This documentary accounts for a strike that got violent and was a very important event for the union movement of West Virginia (the unions have consistently been busted since).  Interviews with striking workers, and scabs that were brought in either from other states or interestingly were local police before the strike, are contrasted throughout the film.  The class consciousness of the striking workers is quite high, the violent history of West Virginia’s labor disputes remains an important lesson for them throughout these interviews.  It’s also interesting to note that a high level of solidarity with South African workers is kept with the striking workers who are well aware that Massey is exploiting workers on an international scale and that solidarity is important if they wanted to have a fighting chance.
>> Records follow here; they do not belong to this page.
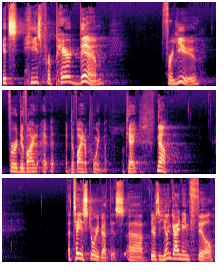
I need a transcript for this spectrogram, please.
It's, he's prepared them for you for a divine, a, a divine appointment. Okay? Now, I'll tell you a story about this. Uh, there's a young guy named Phil,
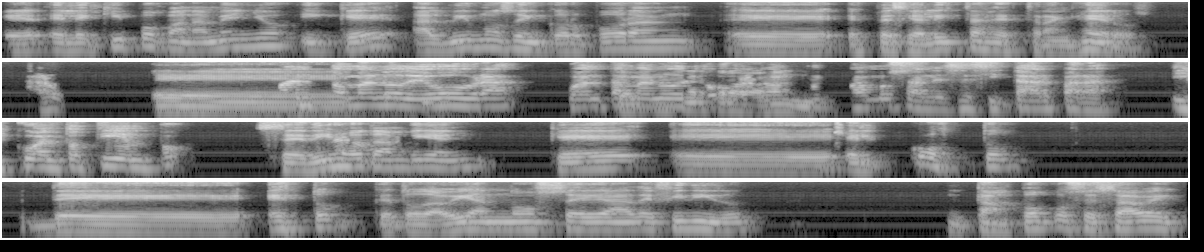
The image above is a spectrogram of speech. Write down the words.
el, equipo panameño y que al mismo se incorporan especialistas extranjeros. Claro. ¿Cuánto mano de obra, cuánta mano de obra vamos a necesitar para y cuánto tiempo? Se dijo también que el costo de esto, que todavía no se ha definido, tampoco se sabe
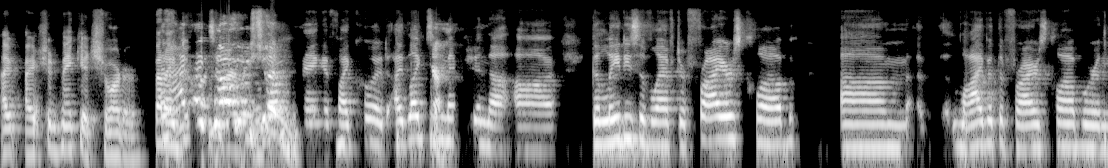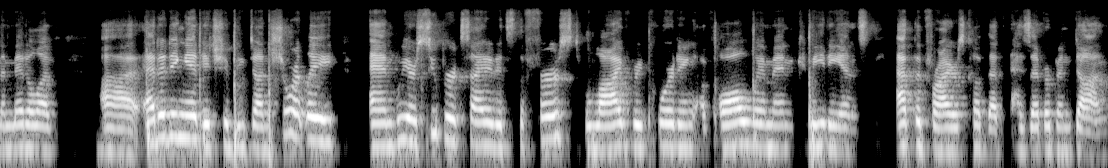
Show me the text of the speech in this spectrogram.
I, I, should make it shorter, but I, I'd like to know you should. Thing, if I could, I'd like to mention the uh, the Ladies of Laughter Friars Club um, live at the Friars Club. We're in the middle of uh, editing it. It should be done shortly, And we are super excited. It's the first live recording of all women comedians at the Friars Club that has ever been done.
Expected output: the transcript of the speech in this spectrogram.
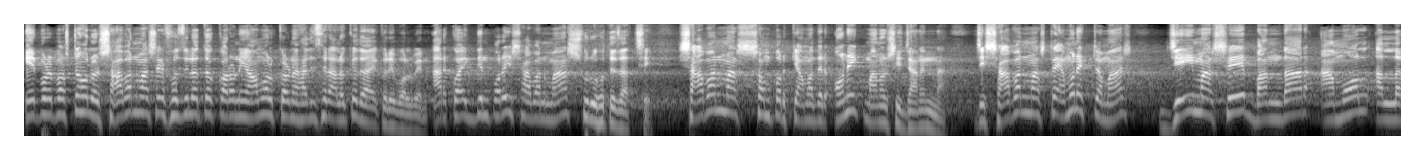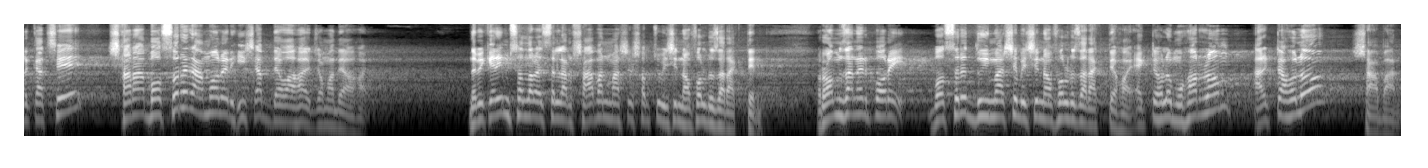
এরপরে প্রশ্ন হলো, শাবান মাসের ফজিলত করণীয় আমল, করণীয় হাদিসের আলোকে দয়া করে বলবেন। আর কয়েকদিন পরেই শাবান মাস শুরু হতে যাচ্ছে। শাবান মাস সম্পর্কে আমাদের অনেক মানুষই জানেন না যে শাবান মাসটা এমন একটা মাস যেই মাসে বান্দার আমল আল্লাহর কাছে সারা বছরের আমলের হিসাব দেওয়া হয়, জমা দেওয়া হয়। নবী করিম সাল্লা সাল্লাম শাবান মাসে সবচেয়ে বেশি নফল রোজা রাখতেন। রমজানের পরে বছরের দুই মাসে বেশি নফল রোজা রাখতে হয়। একটা হলো মুহররম, আরেকটা হলো শাবান।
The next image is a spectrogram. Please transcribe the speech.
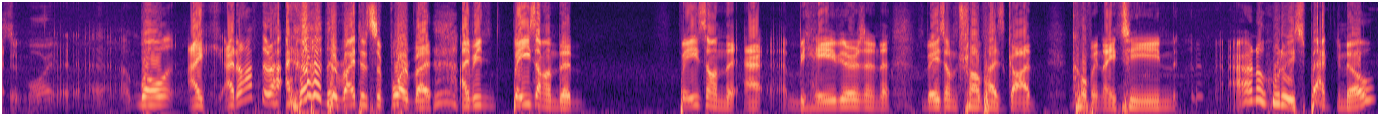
Support? Uh, well, I, I don't have the I don't have the right to support, but I mean based on the based on the uh, behaviors and uh, based on Trump has got COVID nineteen, I don't know who to expect. You know.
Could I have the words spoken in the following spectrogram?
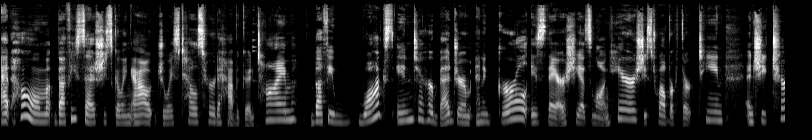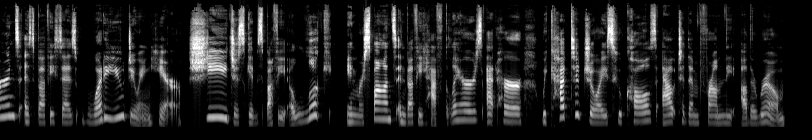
At home, Buffy says she's going out. Joyce tells her to have a good time. Buffy walks into her bedroom and a girl is there. She has long hair. She's 12 or 13. And she turns as Buffy says, What are you doing here? She just gives Buffy a look in response, and Buffy half glares at her. We cut to Joyce, who calls out to them from the other room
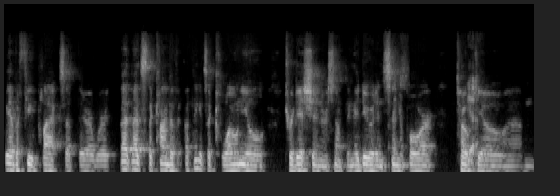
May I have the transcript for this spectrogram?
we have a few plaques up there where that, that's the kind of I think it's a colonial tradition or something. They do it in Singapore, Tokyo. Yeah. Um,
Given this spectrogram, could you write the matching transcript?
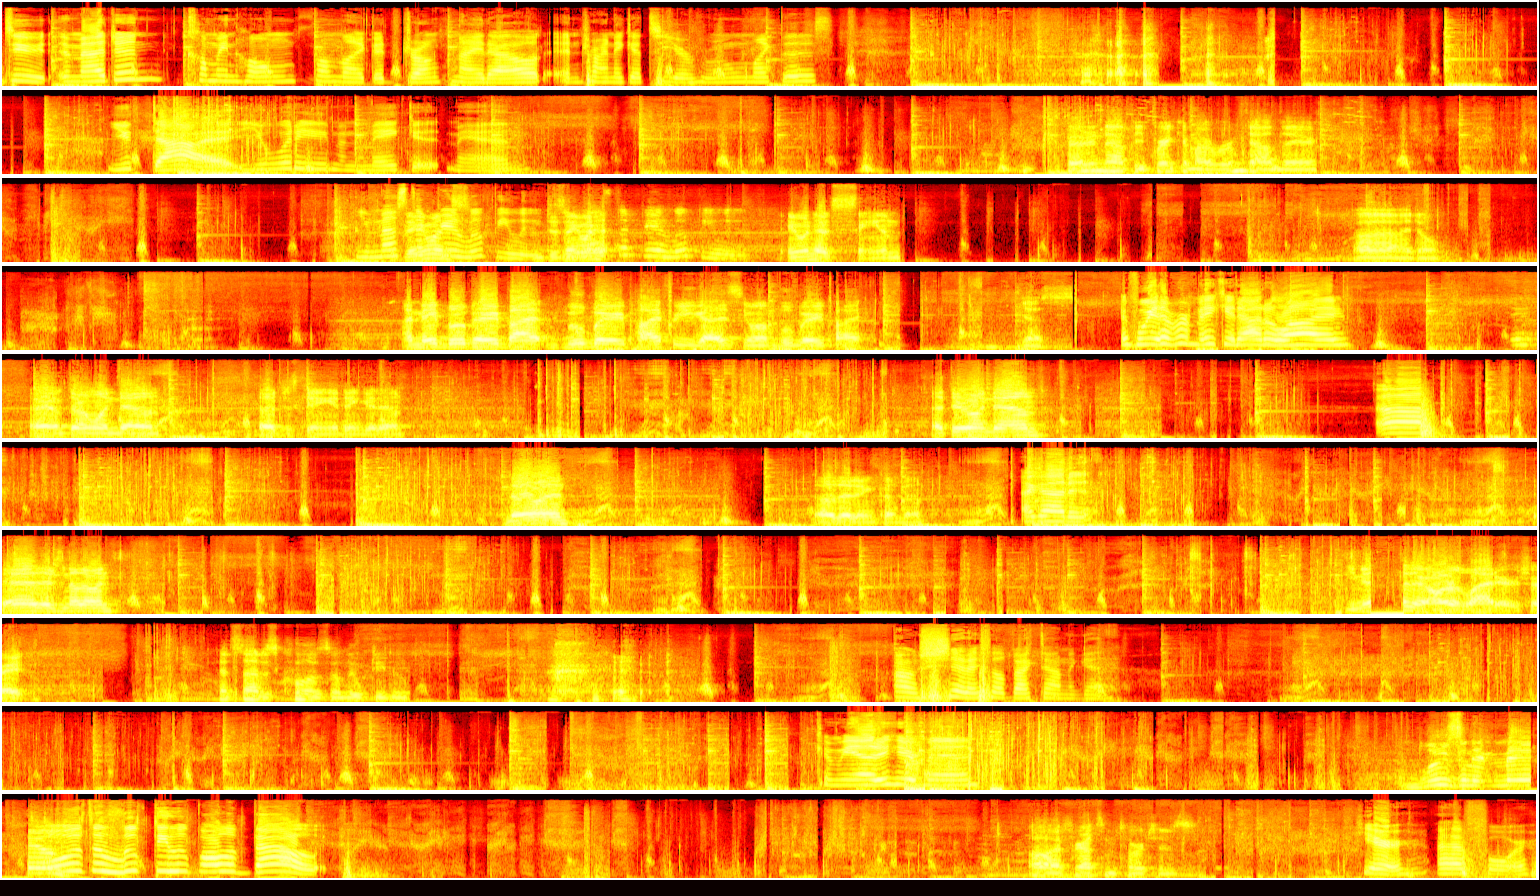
Dude, imagine coming home from like a drunk night out and trying to get to your room like this. You die. You wouldn't even make it, man. Better not be breaking my room down there. You messed Does up your anyone loopy loop. Does anyone Messed ha- up your loopy loop. anyone have sand? Uh, I don't. I made blueberry pie blueberry pie for you guys. You want blueberry pie? Yes. If we ever make it out alive. Alright, I'm throwing one down. Oh, just kidding, it didn't go down. I threw one down. Uh, Another one. Oh, that didn't come down. I got it. Yeah, there's another one. You know there are ladders, right? That's not as cool as a loop-de-loop. Oh shit, I fell back down again. Get me out of here, man. I'm losing it, man! What was the loop-de-loop all about? Oh, I forgot some torches. Here, I have four.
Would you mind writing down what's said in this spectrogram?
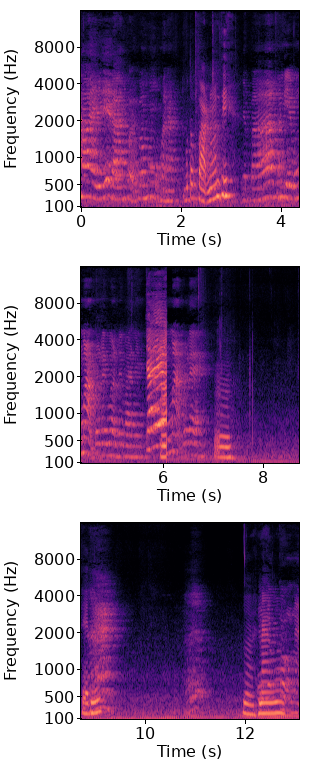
ไม่เลยร้านข่อยเพิ่มหูพะนะบ่ต้องฝากนะมันสิอย่า ป้ามันเดียวมึงหมาดอะไรก่อนเลยวันนี้ใจมึงหมาดอะไรอืมเห็นไหมน่ะนางกล่องหนา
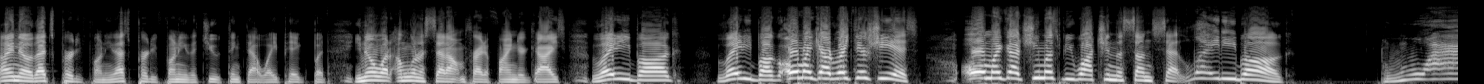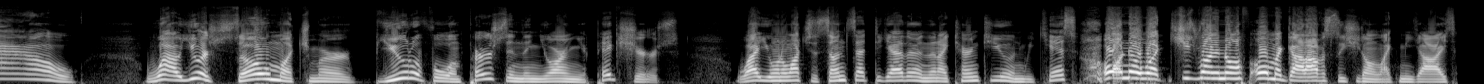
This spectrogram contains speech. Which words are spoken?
I know. That's pretty funny. That's pretty funny that you think that way, pig. But you know what? I'm going to set out and try to find her, guys. Ladybug. Ladybug. Oh my god, right there she is. Oh my god, she must be watching the sunset. Ladybug. Wow. Wow, you are so much more beautiful in person than you are in your pictures. Why, you want to watch the sunset together and then I turn to you and we kiss? Oh, no, what? She's running off. Oh, my God. Obviously, she don't like me, guys.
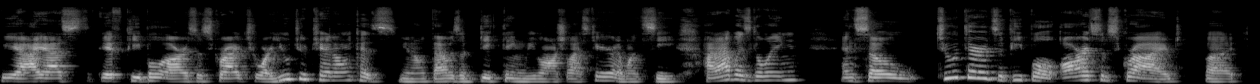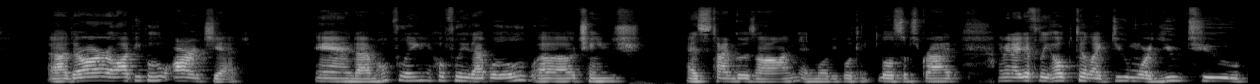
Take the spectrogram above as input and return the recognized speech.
yeah, I asked if people are subscribed to our YouTube channel because you know that was a big thing we launched last year. I wanted to see how that was going, and so two thirds of people are subscribed, but uh, there are a lot of people who aren't yet and um, hopefully, hopefully that will uh, change as time goes on and more people can will subscribe. I mean, I definitely hope to like do more YouTube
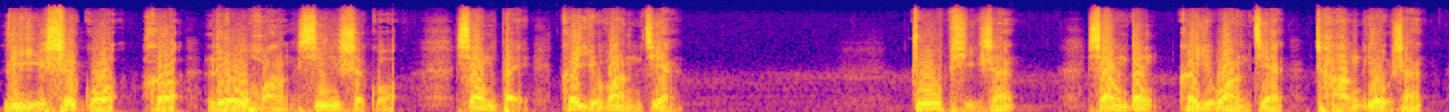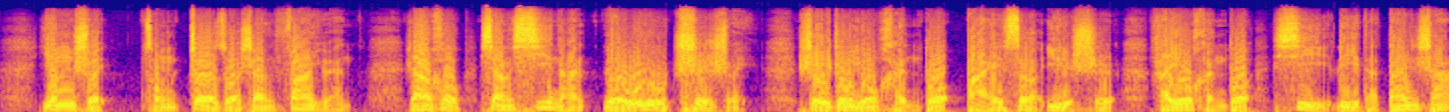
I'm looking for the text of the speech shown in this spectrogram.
李氏国和硫磺新氏国，向北可以望见朱匹山，向东可以望见长右山。英水从这座山发源，然后向西南流入赤水，水中有很多白色玉石，还有很多细粒的丹砂。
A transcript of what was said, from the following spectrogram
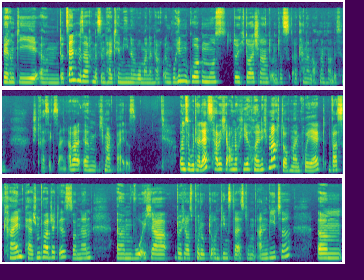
Während die ähm, Dozentensachen, das sind halt Termine, wo man dann auch irgendwo hingurken muss durch Deutschland und das äh, kann dann auch manchmal ein bisschen stressig sein. Aber ähm, ich mag beides. Und zu guter Letzt habe ich ja auch noch hier Hollnig macht doch mein Projekt, was kein Passion Project ist, sondern ähm, wo ich ja durchaus Produkte und Dienstleistungen anbiete. Ähm,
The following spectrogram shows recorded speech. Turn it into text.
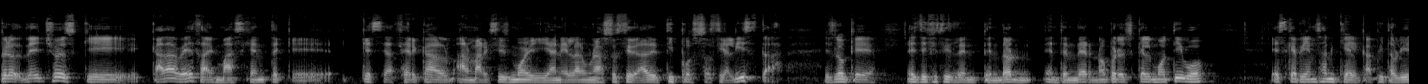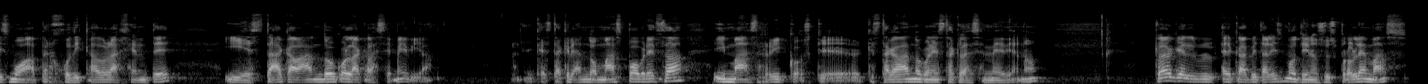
Pero de hecho es que cada vez hay más gente que, se acerca al, marxismo y anhela una sociedad de tipo socialista. Es lo que es difícil de entender, entender, ¿no? Pero es que el motivo es que piensan que el capitalismo ha perjudicado a la gente y está acabando con la clase media que está creando más pobreza y más ricos, que, está acabando con esta clase media, ¿no? Claro que el, capitalismo tiene sus problemas.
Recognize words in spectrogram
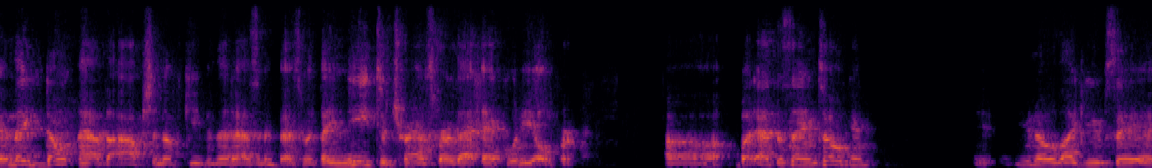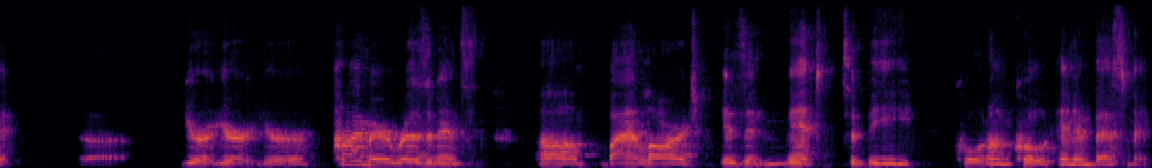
and they don't have the option of keeping that as an investment. They need to transfer that equity over. Uh, but at the same token, you know, like you've said, uh, your your your primary residence, um, by and large, isn't meant to be quote unquote an investment.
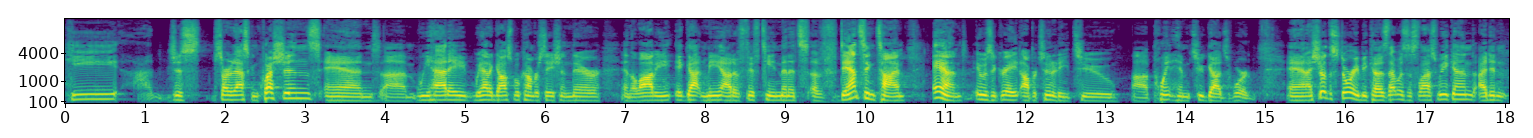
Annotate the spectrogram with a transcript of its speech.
he uh, just started asking questions and um, we had a we had a gospel conversation there in the lobby it got me out of 15 minutes of dancing time and it was a great opportunity to uh, point him to god's word and i shared the story because that was this last weekend i didn't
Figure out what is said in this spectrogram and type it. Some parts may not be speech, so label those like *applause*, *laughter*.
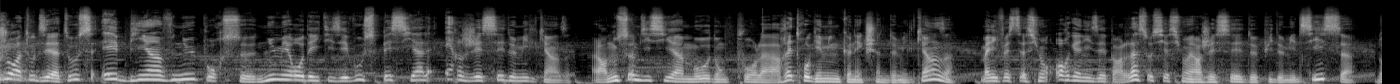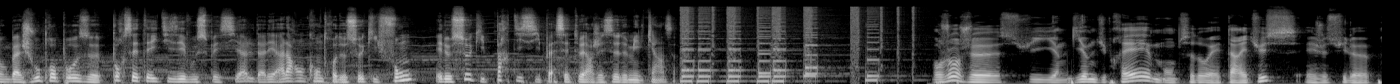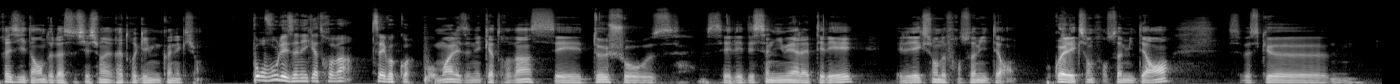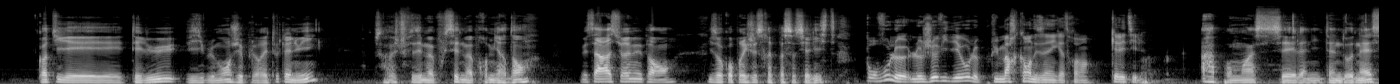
Bonjour à toutes et à tous et bienvenue pour ce numéro d'Aitisez-vous spécial RGC 2015. Alors nous sommes ici à Meaux donc pour la Retro Gaming Connection 2015, manifestation organisée par l'association RGC depuis 2006. Donc bah, je vous propose pour cet Aitisez-vous spécial d'aller à la rencontre de ceux qui font et de ceux qui participent à cette RGC 2015. Bonjour, je suis Guillaume Dupré, mon pseudo est Taretus et je suis le président de l'association Retro Gaming Connection. Pour vous, les années 80, ça évoque quoi? Pour moi, les années 80, c'est deux choses. C'est les dessins animés à la télé et l'élection de François Mitterrand. Pourquoi l'élection de François Mitterrand? C'est parce que quand il est élu, visiblement, j'ai pleuré toute la nuit. Parce qu'en fait, je faisais ma poussée de ma première dent. *laughs* Mais ça a rassuré mes parents. Ils ont compris que je serais pas socialiste. Pour vous, le, le jeu vidéo le plus marquant des années 80, quel est-il? Ah, pour moi, c'est la Nintendo NES.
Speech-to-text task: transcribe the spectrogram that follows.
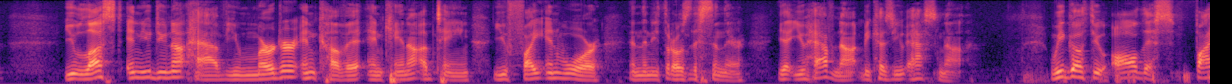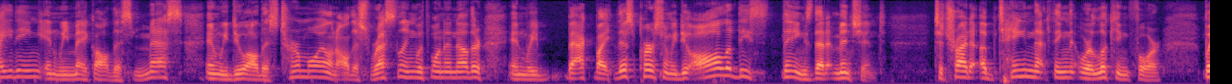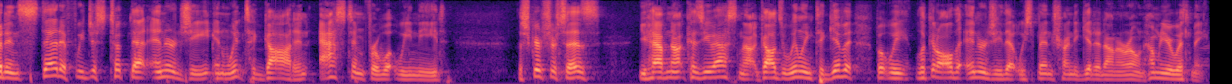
You lust and you do not have. You murder and covet and cannot obtain. You fight in war. And then he throws this in there. Yet you have not because you ask not. We go through all this fighting and we make all this mess and we do all this turmoil and all this wrestling with one another and we backbite this person. We do all of these things that it mentioned to try to obtain that thing that we're looking for. But instead, if we just took that energy and went to God and asked Him for what we need, the scripture says, You have not because you ask not. God's willing to give it, but we look at all the energy that we spend trying to get it on our own. How many are with me?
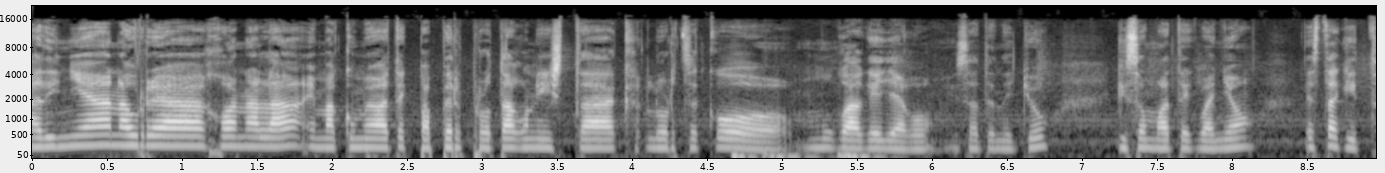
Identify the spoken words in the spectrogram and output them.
Adinean aurrea joan ala, emakume batek paper protagonistak lortzeko muga gehiago izaten ditu, gizon batek baino. Ez dakit,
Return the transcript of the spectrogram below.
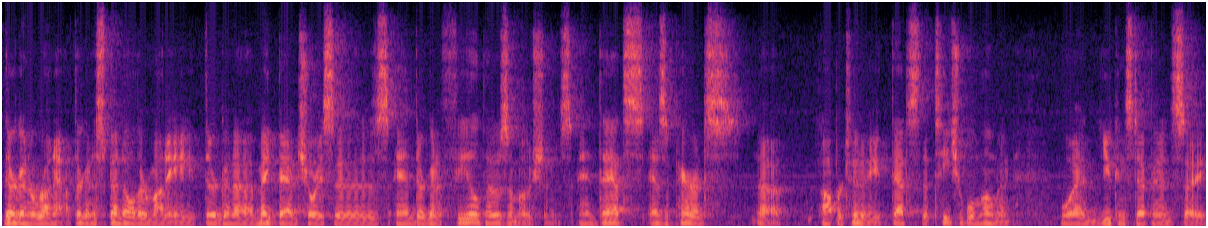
they're going to run out. They're going to spend all their money. They're going to make bad choices, and they're going to feel those emotions. And that's, as a parent's uh, opportunity, that's the teachable moment when you can step in and say,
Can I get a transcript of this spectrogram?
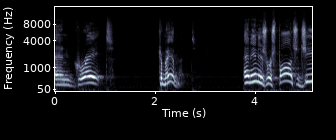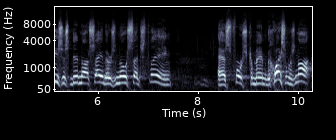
and great commandment. And in his response, Jesus did not say there's no such thing as first commandment. The question was not,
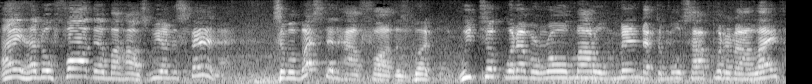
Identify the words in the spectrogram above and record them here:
I ain't had no father in my house. We understand that. Some of us didn't have fathers, but we took whatever role model men that the Most High put in our life,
Another interesting part of the documentary are the interviews with Don Blankenship and the scab workers.  Blankenship makes similar arguments as a boss of a profit-making corporation that the fictional boss in Godard’s Tout Va Bien makes to not only justify his company’s position against the workers, but to defend capitalism itself.  The scabbing workers often either are visibly uncomfortable about the backlash by the community and striking workers and are very open about the fact that they regret what they’re doing, or their excuses rest on relatively empty notions of “freedom” and the “right to work.”

This short film demonstrates the aspect of coal mining that is all too often left out of the current debate on moutain top removal, and reminds me of a Monthly Review article titled “What Every Environmentalist Needs to Know About Capitalism” that links these two important subjects.

The documentary can be viewed in its entirety here:

Links of interest:

Monthly Review Article – on strikes in West Virginia which includes the one this documentary is about

Ambush at Keystone – An account by Maoist Mike Ely about his invovlement in a wildcat strike in West Virginia in the 1970s

Matewan – A late 1980s film about earlier labor disputes in West Virginia.